Data to use:

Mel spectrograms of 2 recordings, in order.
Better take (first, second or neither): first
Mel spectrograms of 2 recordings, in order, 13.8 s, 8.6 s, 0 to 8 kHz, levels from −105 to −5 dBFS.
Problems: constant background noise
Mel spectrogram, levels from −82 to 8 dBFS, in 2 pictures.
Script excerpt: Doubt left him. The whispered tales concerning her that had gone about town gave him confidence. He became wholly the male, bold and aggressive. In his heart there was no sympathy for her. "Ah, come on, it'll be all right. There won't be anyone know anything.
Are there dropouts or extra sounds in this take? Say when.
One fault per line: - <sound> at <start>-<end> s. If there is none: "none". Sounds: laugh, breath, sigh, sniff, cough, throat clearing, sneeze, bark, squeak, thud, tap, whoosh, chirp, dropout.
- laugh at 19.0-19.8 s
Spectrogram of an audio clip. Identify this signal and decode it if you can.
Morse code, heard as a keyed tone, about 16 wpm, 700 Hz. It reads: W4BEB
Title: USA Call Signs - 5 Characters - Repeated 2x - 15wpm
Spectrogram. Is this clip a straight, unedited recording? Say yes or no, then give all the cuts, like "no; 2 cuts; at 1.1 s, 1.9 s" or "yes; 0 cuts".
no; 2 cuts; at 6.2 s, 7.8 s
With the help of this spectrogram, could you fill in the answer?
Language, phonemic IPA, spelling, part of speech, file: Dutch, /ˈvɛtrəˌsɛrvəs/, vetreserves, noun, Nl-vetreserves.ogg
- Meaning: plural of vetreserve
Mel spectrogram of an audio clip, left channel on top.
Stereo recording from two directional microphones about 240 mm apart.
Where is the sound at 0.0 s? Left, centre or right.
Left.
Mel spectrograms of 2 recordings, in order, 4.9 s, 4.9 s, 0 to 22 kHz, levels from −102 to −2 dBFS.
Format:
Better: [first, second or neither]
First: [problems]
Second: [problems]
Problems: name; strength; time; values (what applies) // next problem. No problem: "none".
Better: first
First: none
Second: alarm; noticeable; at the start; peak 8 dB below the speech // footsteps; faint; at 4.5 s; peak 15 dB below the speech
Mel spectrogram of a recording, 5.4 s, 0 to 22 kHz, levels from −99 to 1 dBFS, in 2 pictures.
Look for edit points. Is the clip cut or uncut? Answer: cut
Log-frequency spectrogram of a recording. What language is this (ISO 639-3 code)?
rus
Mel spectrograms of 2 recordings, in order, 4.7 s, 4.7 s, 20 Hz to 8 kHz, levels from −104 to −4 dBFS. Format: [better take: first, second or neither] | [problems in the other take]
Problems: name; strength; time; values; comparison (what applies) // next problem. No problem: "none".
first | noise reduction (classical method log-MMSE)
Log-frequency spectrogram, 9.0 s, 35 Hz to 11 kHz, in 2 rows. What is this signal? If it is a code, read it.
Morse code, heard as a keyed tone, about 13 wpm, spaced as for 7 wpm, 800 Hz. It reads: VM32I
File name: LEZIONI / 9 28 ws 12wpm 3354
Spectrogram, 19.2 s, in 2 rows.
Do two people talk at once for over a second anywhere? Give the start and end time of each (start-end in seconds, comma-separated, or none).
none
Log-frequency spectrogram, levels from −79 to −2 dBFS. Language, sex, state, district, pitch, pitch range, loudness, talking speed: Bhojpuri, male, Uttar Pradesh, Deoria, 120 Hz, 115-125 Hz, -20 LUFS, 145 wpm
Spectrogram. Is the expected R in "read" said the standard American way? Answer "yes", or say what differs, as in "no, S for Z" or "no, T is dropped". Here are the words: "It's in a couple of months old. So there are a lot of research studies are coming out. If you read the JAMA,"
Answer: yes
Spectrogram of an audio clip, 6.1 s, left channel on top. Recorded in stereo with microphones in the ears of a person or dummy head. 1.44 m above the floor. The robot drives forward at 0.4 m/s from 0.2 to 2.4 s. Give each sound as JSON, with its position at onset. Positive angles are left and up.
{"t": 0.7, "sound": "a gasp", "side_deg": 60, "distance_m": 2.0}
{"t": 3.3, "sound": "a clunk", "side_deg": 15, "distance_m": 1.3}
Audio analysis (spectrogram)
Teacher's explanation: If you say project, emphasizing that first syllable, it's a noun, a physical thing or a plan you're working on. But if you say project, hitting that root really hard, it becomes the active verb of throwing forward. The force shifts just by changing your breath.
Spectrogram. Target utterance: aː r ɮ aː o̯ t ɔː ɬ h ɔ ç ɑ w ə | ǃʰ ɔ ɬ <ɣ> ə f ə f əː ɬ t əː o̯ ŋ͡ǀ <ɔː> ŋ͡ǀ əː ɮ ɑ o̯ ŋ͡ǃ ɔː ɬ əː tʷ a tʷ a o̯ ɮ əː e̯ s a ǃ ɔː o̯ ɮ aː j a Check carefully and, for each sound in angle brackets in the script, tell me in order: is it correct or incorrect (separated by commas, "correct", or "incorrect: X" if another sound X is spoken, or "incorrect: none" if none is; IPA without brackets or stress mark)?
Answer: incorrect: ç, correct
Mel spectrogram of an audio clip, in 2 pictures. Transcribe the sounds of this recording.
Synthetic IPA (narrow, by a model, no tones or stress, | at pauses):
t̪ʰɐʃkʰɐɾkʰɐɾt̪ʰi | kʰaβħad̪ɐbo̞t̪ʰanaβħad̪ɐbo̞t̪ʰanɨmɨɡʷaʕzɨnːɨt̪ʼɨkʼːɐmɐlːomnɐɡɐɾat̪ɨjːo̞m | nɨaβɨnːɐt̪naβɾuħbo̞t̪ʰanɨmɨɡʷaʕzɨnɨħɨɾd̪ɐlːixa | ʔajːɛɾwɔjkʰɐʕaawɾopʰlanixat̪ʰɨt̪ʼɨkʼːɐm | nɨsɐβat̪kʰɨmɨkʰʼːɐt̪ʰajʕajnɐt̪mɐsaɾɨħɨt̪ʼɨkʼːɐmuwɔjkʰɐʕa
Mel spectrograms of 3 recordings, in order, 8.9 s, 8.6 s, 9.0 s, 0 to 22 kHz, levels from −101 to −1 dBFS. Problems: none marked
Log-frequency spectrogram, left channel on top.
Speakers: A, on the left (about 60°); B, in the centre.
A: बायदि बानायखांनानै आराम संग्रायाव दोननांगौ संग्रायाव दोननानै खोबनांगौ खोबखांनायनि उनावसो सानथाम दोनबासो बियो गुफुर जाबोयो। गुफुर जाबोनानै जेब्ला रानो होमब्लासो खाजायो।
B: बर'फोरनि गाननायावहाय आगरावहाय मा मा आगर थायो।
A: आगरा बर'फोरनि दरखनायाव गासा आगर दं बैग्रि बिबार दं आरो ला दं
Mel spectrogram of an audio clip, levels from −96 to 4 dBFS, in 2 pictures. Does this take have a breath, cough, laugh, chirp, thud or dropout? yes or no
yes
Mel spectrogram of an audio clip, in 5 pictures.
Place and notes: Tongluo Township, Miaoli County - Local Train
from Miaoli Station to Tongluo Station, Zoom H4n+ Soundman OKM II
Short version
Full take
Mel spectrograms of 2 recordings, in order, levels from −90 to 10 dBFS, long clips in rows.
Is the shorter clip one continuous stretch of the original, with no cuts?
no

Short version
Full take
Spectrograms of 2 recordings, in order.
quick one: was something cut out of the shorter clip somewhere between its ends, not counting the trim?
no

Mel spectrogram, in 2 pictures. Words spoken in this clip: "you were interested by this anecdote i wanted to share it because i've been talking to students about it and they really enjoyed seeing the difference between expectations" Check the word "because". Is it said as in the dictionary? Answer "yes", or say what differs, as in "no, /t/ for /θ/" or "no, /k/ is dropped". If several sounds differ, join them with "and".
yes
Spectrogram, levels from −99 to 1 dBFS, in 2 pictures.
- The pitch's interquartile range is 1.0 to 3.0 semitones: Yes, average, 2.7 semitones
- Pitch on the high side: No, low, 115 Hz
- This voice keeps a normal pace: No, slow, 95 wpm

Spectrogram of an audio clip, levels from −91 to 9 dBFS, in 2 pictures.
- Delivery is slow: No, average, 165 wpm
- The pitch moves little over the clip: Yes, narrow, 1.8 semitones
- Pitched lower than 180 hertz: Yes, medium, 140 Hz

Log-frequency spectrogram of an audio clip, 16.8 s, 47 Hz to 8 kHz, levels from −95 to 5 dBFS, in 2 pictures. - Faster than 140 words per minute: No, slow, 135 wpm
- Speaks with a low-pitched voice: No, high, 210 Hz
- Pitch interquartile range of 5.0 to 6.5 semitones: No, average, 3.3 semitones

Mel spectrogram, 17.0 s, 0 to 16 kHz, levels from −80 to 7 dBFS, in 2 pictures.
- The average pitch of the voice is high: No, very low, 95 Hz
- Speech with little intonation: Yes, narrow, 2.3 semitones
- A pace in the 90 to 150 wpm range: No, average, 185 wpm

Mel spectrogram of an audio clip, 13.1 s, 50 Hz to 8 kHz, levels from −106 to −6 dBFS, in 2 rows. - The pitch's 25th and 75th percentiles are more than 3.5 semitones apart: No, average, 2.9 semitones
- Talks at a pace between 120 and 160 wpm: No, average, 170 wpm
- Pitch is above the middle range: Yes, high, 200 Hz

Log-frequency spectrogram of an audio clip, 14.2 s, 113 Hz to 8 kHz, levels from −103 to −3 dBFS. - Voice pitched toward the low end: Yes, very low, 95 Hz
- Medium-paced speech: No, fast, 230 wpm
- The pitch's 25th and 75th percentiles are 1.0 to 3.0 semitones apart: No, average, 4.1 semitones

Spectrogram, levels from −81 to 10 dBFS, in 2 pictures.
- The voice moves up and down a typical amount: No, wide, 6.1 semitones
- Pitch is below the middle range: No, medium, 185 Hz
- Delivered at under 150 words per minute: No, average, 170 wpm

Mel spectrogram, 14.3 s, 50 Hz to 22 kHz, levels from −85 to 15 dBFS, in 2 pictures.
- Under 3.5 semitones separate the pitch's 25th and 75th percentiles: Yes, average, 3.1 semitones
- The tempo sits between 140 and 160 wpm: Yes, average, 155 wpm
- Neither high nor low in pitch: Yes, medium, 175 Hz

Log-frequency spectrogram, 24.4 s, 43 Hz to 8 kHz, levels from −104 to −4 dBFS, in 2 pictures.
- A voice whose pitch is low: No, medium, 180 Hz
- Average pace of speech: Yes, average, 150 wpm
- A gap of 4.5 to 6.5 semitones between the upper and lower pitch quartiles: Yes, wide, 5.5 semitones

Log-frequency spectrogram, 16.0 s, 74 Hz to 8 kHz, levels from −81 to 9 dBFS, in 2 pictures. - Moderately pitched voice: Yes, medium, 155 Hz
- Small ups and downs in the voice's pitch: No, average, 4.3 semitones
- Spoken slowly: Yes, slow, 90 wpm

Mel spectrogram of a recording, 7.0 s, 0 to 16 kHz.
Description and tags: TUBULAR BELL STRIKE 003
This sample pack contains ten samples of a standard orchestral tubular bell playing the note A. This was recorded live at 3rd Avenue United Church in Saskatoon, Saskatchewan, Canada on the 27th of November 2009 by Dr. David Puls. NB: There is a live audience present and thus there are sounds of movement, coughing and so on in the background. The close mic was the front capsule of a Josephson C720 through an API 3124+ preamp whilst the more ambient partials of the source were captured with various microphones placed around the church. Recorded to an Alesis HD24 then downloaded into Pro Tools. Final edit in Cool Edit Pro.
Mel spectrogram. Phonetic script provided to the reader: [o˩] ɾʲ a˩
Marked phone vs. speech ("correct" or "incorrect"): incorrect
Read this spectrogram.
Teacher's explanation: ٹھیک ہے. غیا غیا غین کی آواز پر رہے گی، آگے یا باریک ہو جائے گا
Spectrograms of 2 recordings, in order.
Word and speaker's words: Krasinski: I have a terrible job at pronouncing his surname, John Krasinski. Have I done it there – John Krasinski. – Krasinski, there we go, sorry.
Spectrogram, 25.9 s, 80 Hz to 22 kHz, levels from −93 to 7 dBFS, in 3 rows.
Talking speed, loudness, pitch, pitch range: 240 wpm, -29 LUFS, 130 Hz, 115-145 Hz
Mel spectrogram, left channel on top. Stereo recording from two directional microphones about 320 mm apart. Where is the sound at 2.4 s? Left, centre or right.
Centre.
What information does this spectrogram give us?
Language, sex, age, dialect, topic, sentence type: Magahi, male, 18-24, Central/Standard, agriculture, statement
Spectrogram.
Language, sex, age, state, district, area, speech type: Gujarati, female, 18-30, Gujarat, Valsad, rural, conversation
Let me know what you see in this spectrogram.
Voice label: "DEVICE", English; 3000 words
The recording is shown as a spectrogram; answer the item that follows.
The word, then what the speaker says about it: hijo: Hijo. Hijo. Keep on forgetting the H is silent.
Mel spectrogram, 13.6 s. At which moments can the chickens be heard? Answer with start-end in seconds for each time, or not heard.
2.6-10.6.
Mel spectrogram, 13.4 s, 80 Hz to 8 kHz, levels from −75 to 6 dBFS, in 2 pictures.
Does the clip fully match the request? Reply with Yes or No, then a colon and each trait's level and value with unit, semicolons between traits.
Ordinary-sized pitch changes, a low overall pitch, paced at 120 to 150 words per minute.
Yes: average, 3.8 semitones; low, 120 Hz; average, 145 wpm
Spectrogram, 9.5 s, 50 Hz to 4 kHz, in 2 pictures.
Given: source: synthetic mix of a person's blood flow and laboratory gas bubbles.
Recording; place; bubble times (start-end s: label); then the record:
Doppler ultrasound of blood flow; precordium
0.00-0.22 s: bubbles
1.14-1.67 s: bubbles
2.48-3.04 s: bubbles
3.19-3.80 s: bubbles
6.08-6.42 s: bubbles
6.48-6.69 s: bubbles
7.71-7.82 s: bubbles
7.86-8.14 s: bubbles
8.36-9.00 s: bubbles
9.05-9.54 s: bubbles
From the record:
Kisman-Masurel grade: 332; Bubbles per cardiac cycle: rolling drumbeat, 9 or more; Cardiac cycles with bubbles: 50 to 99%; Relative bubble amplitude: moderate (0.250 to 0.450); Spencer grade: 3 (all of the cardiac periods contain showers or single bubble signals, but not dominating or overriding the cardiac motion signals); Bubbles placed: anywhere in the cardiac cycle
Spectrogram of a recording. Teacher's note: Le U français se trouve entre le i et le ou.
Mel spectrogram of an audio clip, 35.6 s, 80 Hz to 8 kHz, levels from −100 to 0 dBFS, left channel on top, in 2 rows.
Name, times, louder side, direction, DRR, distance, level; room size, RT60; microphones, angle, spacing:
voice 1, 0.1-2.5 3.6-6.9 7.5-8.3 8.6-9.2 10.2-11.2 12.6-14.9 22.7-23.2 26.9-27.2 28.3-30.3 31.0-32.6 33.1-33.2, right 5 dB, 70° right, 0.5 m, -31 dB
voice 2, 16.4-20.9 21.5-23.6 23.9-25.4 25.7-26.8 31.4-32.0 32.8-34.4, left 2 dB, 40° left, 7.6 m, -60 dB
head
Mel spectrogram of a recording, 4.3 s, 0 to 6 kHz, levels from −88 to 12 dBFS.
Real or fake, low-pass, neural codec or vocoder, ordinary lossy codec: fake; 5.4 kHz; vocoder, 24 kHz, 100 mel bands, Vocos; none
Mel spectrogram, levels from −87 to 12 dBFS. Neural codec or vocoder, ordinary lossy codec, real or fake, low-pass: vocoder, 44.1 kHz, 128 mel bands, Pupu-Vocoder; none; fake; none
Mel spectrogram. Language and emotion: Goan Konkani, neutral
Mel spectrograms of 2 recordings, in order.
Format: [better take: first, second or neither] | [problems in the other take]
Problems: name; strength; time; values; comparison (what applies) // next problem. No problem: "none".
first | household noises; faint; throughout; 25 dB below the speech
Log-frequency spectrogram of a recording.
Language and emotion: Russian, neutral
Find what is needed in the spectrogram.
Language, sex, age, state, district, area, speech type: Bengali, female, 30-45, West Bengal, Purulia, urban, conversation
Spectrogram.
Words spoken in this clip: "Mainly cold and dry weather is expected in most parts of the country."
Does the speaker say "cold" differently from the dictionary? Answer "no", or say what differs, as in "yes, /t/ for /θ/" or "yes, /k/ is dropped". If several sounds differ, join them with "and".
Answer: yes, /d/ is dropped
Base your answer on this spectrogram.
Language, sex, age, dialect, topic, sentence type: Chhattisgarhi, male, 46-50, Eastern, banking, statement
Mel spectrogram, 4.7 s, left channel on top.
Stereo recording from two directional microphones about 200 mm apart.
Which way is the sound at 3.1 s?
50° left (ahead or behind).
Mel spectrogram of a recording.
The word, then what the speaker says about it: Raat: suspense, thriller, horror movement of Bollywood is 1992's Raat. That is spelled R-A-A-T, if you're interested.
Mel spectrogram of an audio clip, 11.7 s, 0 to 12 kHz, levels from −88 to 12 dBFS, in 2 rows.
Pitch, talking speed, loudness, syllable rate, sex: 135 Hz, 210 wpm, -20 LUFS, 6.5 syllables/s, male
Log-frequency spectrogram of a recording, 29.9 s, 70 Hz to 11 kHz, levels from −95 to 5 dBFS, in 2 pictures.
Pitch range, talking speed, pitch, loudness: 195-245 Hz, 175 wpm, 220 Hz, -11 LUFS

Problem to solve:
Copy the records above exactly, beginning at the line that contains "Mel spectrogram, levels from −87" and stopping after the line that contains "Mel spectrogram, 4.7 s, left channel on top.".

Answer for this exercise:
Mel spectrogram, levels from −87 to 12 dBFS. Neural codec or vocoder, ordinary lossy codec, real or fake, low-pass: vocoder, 44.1 kHz, 128 mel bands, Pupu-Vocoder; none; fake; none
Mel spectrogram. Language and emotion: Goan Konkani, neutral
Mel spectrograms of 2 recordings, in order.
Format: [better take: first, second or neither] | [problems in the other take]
Problems: name; strength; time; values; comparison (what applies) // next problem. No problem: "none".
first | household noises; faint; throughout; 25 dB below the speech
Log-frequency spectrogram of a recording.
Language and emotion: Russian, neutral
Find what is needed in the spectrogram.
Language, sex, age, state, district, area, speech type: Bengali, female, 30-45, West Bengal, Purulia, urban, conversation
Spectrogram.
Words spoken in this clip: "Mainly cold and dry weather is expected in most parts of the country."
Does the speaker say "cold" differently from the dictionary? Answer "no", or say what differs, as in "yes, /t/ for /θ/" or "yes, /k/ is dropped". If several sounds differ, join them with "and".
Answer: yes, /d/ is dropped
Base your answer on this spectrogram.
Language, sex, age, dialect, topic, sentence type: Chhattisgarhi, male, 46-50, Eastern, banking, statement
Mel spectrogram, 4.7 s, left channel on top.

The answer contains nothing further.